Together, we can do it!
At CJS we have been learning all about applying a Growth Mindset to our work at school. We have learnt about Famous Failures and The Dip and how we can use a growth mindset to help us to be resilient and make progress in everything that we do.
Here at CJS, we want our children to understand that it is okay to be stuck and to make mistakes, and that some of their best learning is done when they find things the hardest. Rather than simply praising success, we praise effort and persistence. We know that FAIL stands for First Attempt In Learning and so failure shouldn’t be a scary – it’s just part of the learning journey!
We believe the best thing to do is to teach children to love challenges, be intrigued by mistakes, enjoy effort, and keep on learning.
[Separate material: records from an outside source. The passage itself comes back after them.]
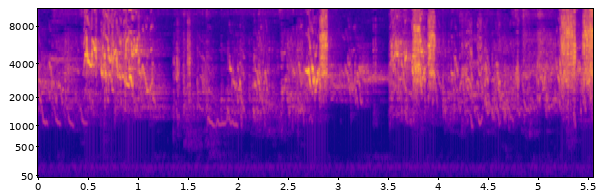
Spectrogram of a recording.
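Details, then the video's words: Australian budgerigars chatter in a busy, warbling jumble of high chirps, squeaks and buzzy trills, pausing briefly around the middle before resuming, over a faint low hum. "budgie chirping sound"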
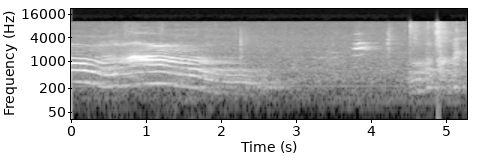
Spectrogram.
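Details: Indoor male cat offered for mating at the Wahat Al-Reem cattery, giving a loud, long wavering caterwaul that rises then sags for about two seconds, followed by a short high mew and some rustling and handling noise.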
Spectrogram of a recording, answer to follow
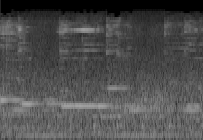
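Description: Glass harp: wet fingertips rubbing the rims of water-tuned wine glasses, each ringing a pure, sustained tone. The held notes follow one another in a slow melody.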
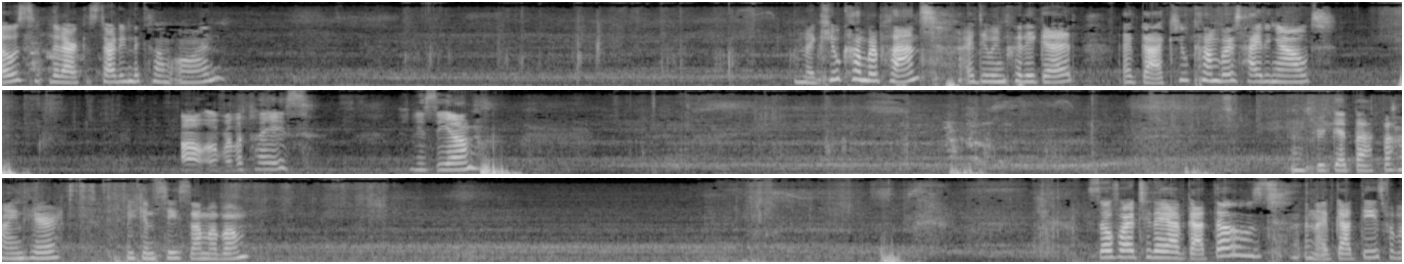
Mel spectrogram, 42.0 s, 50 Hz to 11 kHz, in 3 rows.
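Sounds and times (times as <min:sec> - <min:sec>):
faint steady hum: 0:00.0 - 0:42.0
faint rustling: 0:20.0 - 0:32.6.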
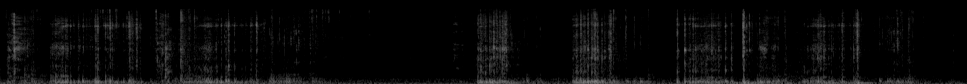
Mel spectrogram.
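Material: Soap.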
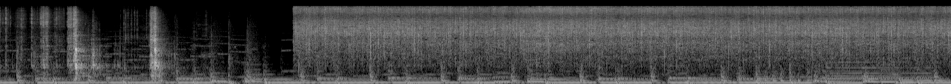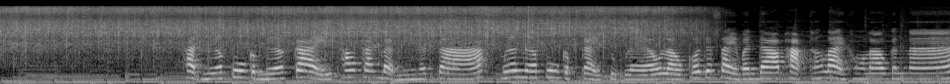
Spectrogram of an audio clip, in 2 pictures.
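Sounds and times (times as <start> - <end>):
soft background music: 0.0 - 19.0
frying sizzle: 2.9 - 16.7.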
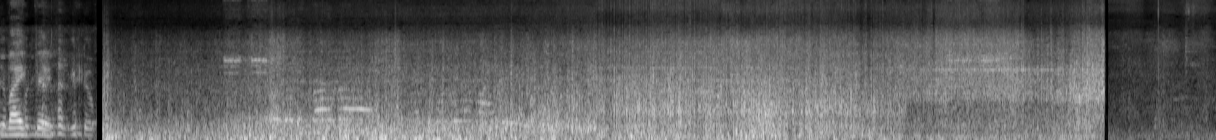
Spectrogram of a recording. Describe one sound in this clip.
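Wind and traffic rush past steadily as a vehicle drives along a road.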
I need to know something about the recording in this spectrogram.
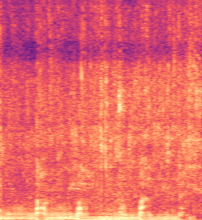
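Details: Serval eating its last piece of food with a continuous low growl, pulsing gently about twice a second, recorded indoors.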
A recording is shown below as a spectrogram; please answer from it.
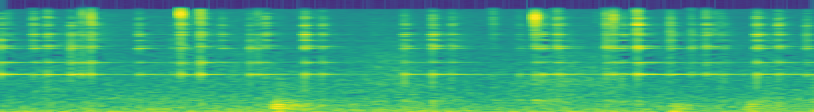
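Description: Long nails tap the sides and near the base of a large clear glass jar partly filled with water. Quiet, irregular bright clicks follow one another, each dying away quickly over a faint steady ringing tone and soft low background rumble.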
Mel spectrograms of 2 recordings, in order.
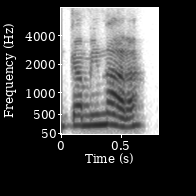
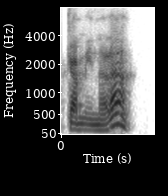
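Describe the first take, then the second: First: "caminara" with the stress on the na, not the last syllable; penultimate stress. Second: "Caminará" with the stress on the last syllable, -rá; final-syllable stress. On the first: Teacher contrasting a past form for students, penultimate stress. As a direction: lean on NA in "caminara". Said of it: "caminara es como pasado". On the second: Teacher showing students the future tense, final-syllable stress. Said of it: "eso es futuro". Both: Shown as a demonstration.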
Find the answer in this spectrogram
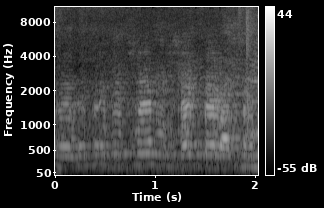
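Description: A man's voice talking: Italian football commentary.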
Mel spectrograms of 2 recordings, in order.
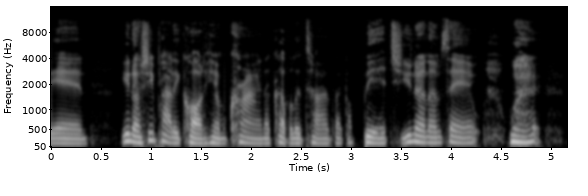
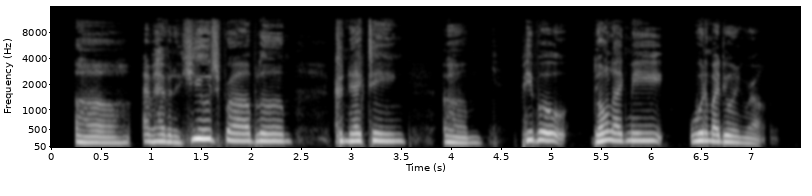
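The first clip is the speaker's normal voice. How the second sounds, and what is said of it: Imitates another person's voice. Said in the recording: “I can't do his voice. ... That's my closest Trump, right?”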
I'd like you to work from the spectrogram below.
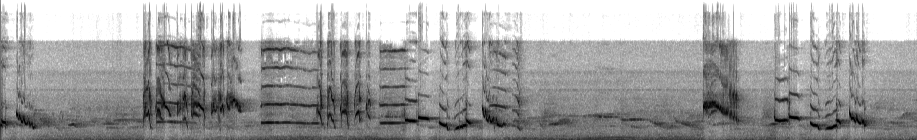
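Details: Melodious white-rumped shama song made of varied phrases: rapid chattering trills, piercing sustained whistles and swooping slurred notes delivered in bursts with brief gaps, over a faint low background hum.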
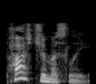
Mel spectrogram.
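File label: "posthumously", British English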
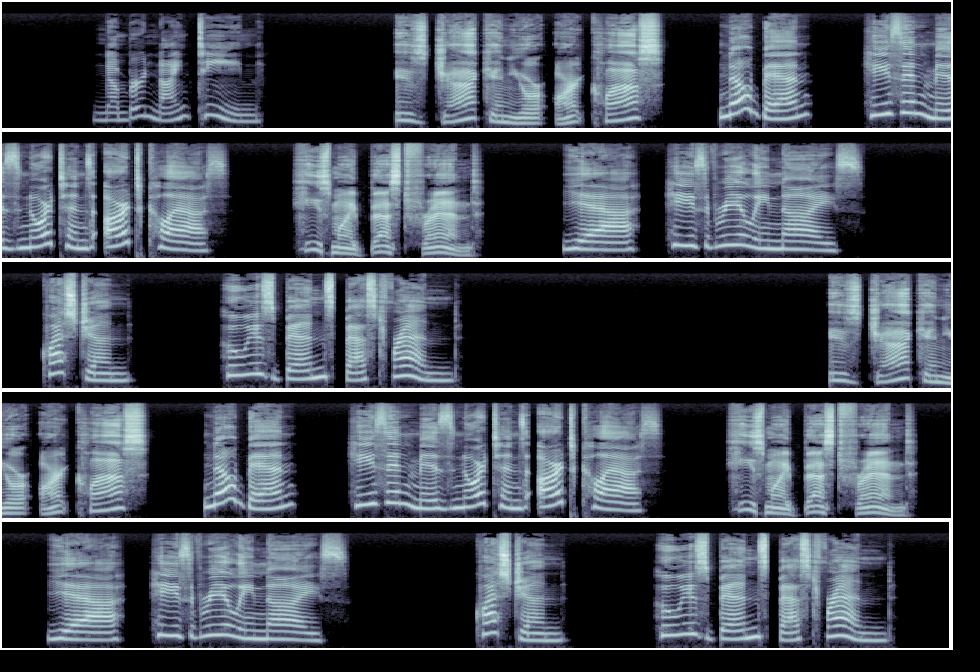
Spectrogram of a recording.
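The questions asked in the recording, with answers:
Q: Question. Who is Ben's best friend?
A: Jack.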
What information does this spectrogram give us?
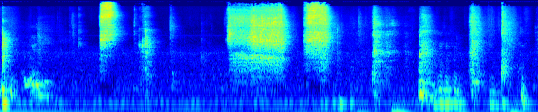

We try to make sure that all children encounter challenges and find some work tough! Our children recognise that effort, persistence and good teaching are what help them improve.
We have learnt about the two types of mindsets that children and adults can have; a ‘fixed’ mindset and a ‘growth’ mindset. Below is an overview of the traits of each:
It has been proven that having a Growth Mindset can improve children’s progress and attainment. As a result, we are teaching our children that by having a Growth Mindset they can grow their brains and intelligence (like a muscle!) and achieve anything they want!
The teachers have learnt about the work of Carol Dweck, a professor who has done a lot of work on Growth Mindset. Here is what she says:
"In a fixed mindset students believe their basic abilities, their intelligence, their talents, are just fixed traits. They have a certain amount and that's that, and then their goal becomes to look smart all the time and never look dumb. In a growth mindset students understand that their talents and abilities can be developed through effort, good teaching and persistence. They don't necessarily think everyone's the same or anyone can be Einstein, but they believe everyone can get smarter if they work at it."
This is important because (1) individuals with a "growth" theory are more likely to continue working hard despite setbacks and (2) individuals' theories of intelligence can be affected by subtle environmental cues. For example, children given praise such as "good job, you're very smart" are much more likely to develop a fixed mindset, whereas if given compliments like "good job, you worked very hard" they are likely to develop a growth mindset. In other words, it is possible to encourage students, for example, to persist despite failure by encouraging them to think about learning in a certain way.”
How you can help at home
For more information on how to help to develop a Growth Mindset at home, visit https://www.mindsetworks.com/parents/growth-mindset-parenting for some great strategies and information.
Below are some videos we’ve used to learn about Growth Mindset from Class Dojo – they’re easy to watch and explain it really well. The presentation to parents talks more about Growth Mindset at CJS, including some examples of the language to use to help to support a Growth Mindset. When you next come and visit us at school, take a look around to see if you can find any examples of great Growth Mindset language!